instrumentality: belief that the desired level of performance will result in the desired outcome.
valence: the value of the outcome to the employee.
has greater validity in repeated measures than independent designs = useful in predicting how an employee might choose among choices for their time and energy rather than predicting the choices two different employees might make.
expectancy theory: evaluation
+ real-life application: helps managers understand how individual team members make decisions about behavioural alternatives in the workplace. helps create motivated employees.
+ good predictive validity: gives a simple mechanism to improve performance by changing rewards. it is useful in predicting how an employee might choose to place their time and energy. it is useful and easily impregnated into the workplace.

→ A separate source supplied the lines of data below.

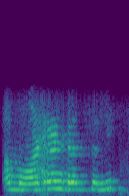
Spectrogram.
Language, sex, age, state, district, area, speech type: Kannada, female, 18-30, Karnataka, Tumkur, urban, conversation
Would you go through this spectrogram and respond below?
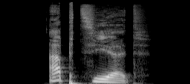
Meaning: second-person plural dependent subjunctive I of abziehen
- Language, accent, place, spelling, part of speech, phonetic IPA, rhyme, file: German, Germany, Berlin, abziehet, verb, [ˈapˌt͡siːət], -apt͡siːət, De-abziehet.ogg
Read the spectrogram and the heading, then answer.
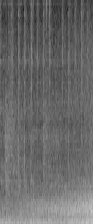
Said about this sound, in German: Sekunden darauf fuhr der gesuchte Geländewagen an ihm vorbei.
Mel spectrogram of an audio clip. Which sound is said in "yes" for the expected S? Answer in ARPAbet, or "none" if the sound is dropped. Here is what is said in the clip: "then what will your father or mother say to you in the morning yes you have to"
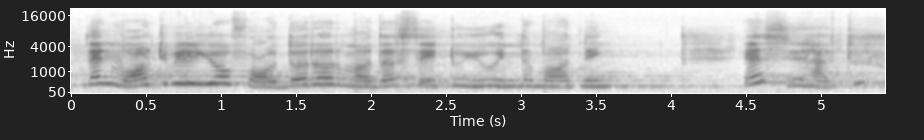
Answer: S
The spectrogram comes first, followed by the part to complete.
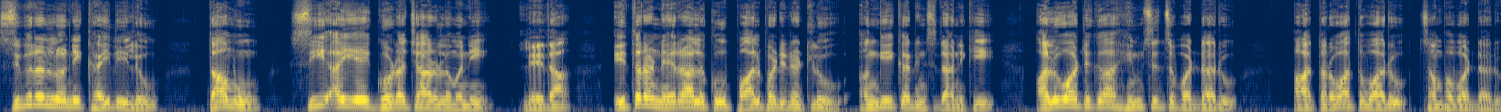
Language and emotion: Telugu, neutral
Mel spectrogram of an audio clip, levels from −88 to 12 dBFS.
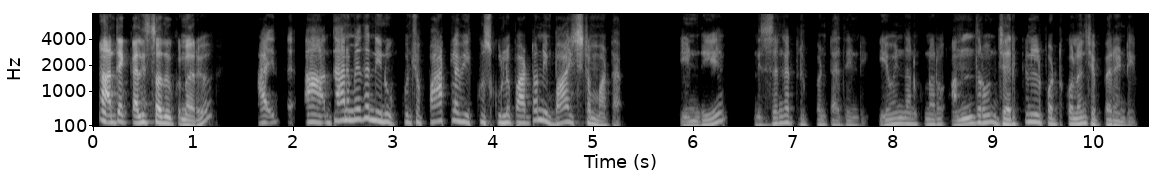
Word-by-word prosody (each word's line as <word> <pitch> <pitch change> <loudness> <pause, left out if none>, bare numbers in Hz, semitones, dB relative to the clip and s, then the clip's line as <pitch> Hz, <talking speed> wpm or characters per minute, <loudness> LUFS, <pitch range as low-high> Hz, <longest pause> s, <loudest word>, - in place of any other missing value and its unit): అంటే 190 +3 +9
కలిసి 180 +2 +6
చదువుకున్నారు. 145 -9 +4 0.6
అయితే 185 +4 -5 0.2
ఆ! - - +6 0.2
దాని 245 +2 +4
మీద 270 +2 -1
నేను 210 -4 +2
కొంచెం 190 0 -5
పాటలు 230 +3 0
అవి 205 - 0
ఎక్కువ 185 - -5
స్కూల్‌లో 185 +1 -2
పాడటం 175 +8 +1
నాకు 200 -9 -2
బా - - +3
ఇష్టంమాట. 135 - +2 0.7
ఏండి, 110 +4 -4 0.5
నిజంగా 155 - -3
ట్రిప్ 125 -3 -13
అంటే 125 0 -10
అదండి. 105 -2 -13 0.2
ఏమైందనుకున్నారు? 135 -1 -4 0.2
అందరం 165 +8 -1
జర్కిన్‌లు 165 +9 +1
పట్టుకోవాలని 145 +3 -2
చెప్పారండి. 115 -5 -4
150 Hz, 155 wpm, -24 LUFS, 125-185 Hz, 0.7 s, అంటే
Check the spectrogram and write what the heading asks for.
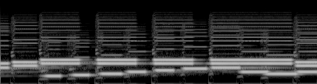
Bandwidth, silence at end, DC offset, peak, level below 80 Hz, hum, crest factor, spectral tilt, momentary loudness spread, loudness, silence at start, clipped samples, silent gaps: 13.5 kHz; 0 s; 0.1%; -6 dBFS; -64 dBFS; none; 10 dB; 0 dB/octave; 2 LU; -17 LUFS; 0 s; under 0.1%; none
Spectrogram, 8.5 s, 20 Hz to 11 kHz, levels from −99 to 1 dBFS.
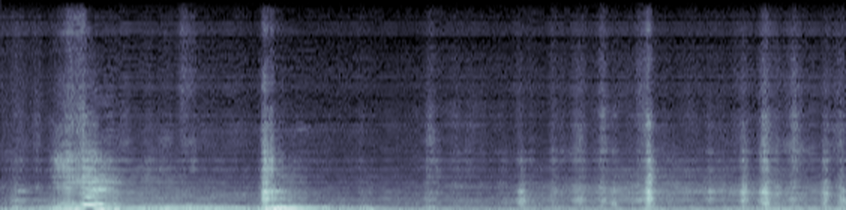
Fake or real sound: fake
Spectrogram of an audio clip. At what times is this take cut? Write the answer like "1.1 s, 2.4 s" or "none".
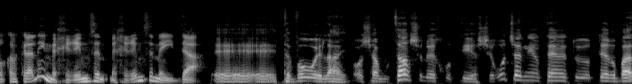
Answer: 2.1 s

- too simplistic: does not explain why humans sometimes act against our best interests. it also ignores external factors like emotions that may impact decision-making. this cannot be used to improve motivation in all individuals.
people's goals/intentions play an important role in determining behaviour. values give rise to the emotions and desires. to satisfy these desires, people strive to reach goals. goals guide and direct work behaviour, performance, and lead to consequences or feedback.
types of goals: mastery (gain knowledge) and performance (maximise behaviour and appear competent).
components of the theory
- difficulty - the extent of challenge and effort required.
- specificity - clarity and precision.
- commitment - personal interest of the individual in reaching the goal.
goals should be:
- challenging, but realistic enough to achieve.
- set collaboratively.
- given clear and accurate feedback.
goal-setting theory: evaluation
+ latham and baldes - truck drivers only carried 60% of the legal limit. they were encouraged to carry 94%. they increased their efficiency and met this goal and maintained it. performance improved immediately with the assignment of a specific, challenging goal.
+ real-life application: goal-setting can result in better planning, increased commitment to the group, and more accurate monitoring of the quality of the group's work. the development of the "smart" technique management tool for establishing the basis of goal-setting in various contexts.
- could be negative: very difficult and complex goals stimulate risky behaviour. if the employee lacks skills to perform actions essential to complete the goal, goal-setting can fail and lead to demotivation instead.
- tunnel vision: this could lead to employees abandoning more mundane, necessary tasks as they focus on the bigger goal instead.
herzberg's two-factor theory of motivation
well-being: the psychological state of being healthy and content.
motivators: lead to satisfaction and contribute very little to job dissatisfaction.
(achievement, job interest, responsibility)
- symbolise the psychological needs in maslow's hierarchy.
- inherent to the job and are intrinsically rewarding.
- motivate employees to perform better.
hygiene factors: lead to dissatisfaction but contribute very little to job satisfaction.
(company policies, pay, interpersonal relationships, working conditions)
- symbolise the physiological needs in maslow's hierarchy.
- extrinsic to the job.
- essential for the existence of motivation.
herzberg's theory: evaluation
+ practical implications: guaranteeing adequacy of hygiene factors reduces dissatisfaction; ensuring work is stimulating and rewarding motivates employees.
+ made organisational management more democratic: job enlargement (greater variety of tasks = more interesting), enrichment (wider range of more complex and challenging tasks = greater sense of achievement), empowerment (more power to employees to make their own decisions).
- limited sample: mostly male, american engineers and accountants.
- subjective methodology (interview - describe a time when you were un/happy with your job): risk of self-attributional bias - crediting self for good times and blaming others for the bad.
hackman and oldham's job characteristics
looks at how particular job characteristics affect motivational outcomes and eventually job satisfaction.
[identity - contributing to a clearly identifiable larger outcome; feedback - timely, specific, actionable]
job diagnostic survey: self-report on the main aspects of an individual's work.